    But at the end of the day, a nation can survive oligarchy. It cannot survive the annihilation of its demographic and cultural roots. Russia experienced robber baron capitalism during the nineties and the attendant privations. However, they remained Russians and the modern Russian state is still Russian. Clinton wants to legalize millions of illegals who are not Europeans. She will not restrict further immigration to reflect the interests of the Historic American Nation - the Angloceltic-Dutch of the New World.

    If one's sole criteria for the socio-political good is economic, then you are ignoring matters of superior import. Demographics are ALL that matter the current juncture. Otherwise the Historic American Nation will simply be implementing a sweet deal for the hordes of the global South. I'm going to fuse Paul's letter to Timothy and Charles De Gaulle here: 'he who does not love his own mother more than others is worse than an infidel.' I cannot imagine saying 'We're going to build an economic system that provides for the common good, BUT WAIT THERE'S MOAR! The people who enjoy the fruits of this political project will be 'the other'!

    If Bernie Sanders had had the stones to Build the Wall and Deport Them All, ending non-white immigration, and backing off the New Left's panoply of Poz (ie non historically normative 'identities' and bs deconstruction), I'd be encouraging my American friends to back his 'lefty' economic policy platform to the hilt. National Socialism (in the generic sense) works great in homogeneous, cohesive, high trust countries. Take a warning from a New Zealander. As soon as our traditional culture started collapsing in the sixties, and 'diversity' began to emerge in the demographics, we lost the will to resist the global usury scam and maintain our pro-traditional family, Labour-centric welfare state.

  3. Lemur, you've brought your message to the wrong crowd.

    I'm not a neopagan; I'm a Christian. Furthermore, ethnically I am only partially one of your Anglo-Celtic-Dutch Historic Americans. My father is Jewish and Slavic as well as Celtic, and (if it wasn't obvious from all the icons on my page) I hew far more closely to the tragic cultural worldview of the midland American Slavs and Jews, than to the crazy triumphalist millennialist Yankee Protestantism of my maternal kin. Furthermore, my wife is a first-generation Chinese immigrant and my children are Mandarin-speaking hapa haoles.

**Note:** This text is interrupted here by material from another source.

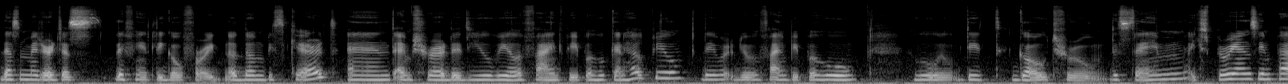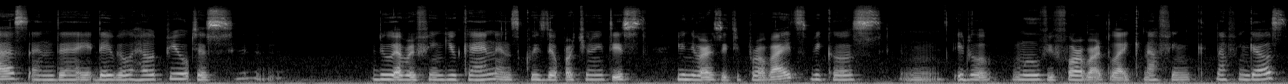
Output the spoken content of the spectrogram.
doesn't matter just definitely go for it. No don't be scared. And i'm sure that you will find people who can help you. They will, you will find people who who did go through the same experience in past and they, they will help you. Just do everything you can and squeeze the opportunities university provides because um, it will move you forward like nothing nothing else.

Anyone who is their enemy (whether a geopolitical enemy like Clinton, or an economic-cultural enemy like Trump), is my enemy also.

    And no, my sole criterion for the socio-political good is not economic. But Trump is so clearly a cultural poison (i.e. both a living and an ideological repudiation of the stable, rooted nuclear family as an ideal) to the very demographic that he seeks to represent, that the economic critiques of his candidacy I've just listed here are not quite just icing on the cake, but almost. A sterile, divorced, auto-erotic, economically-bifurcated gerontocracy barricaded behind a wall, no matter how it's funded, cannot survive past the first generation.

    (For what it's worth, though, I agree with you about the New Left and the tucute-Tumblrinas, and why they have to go.)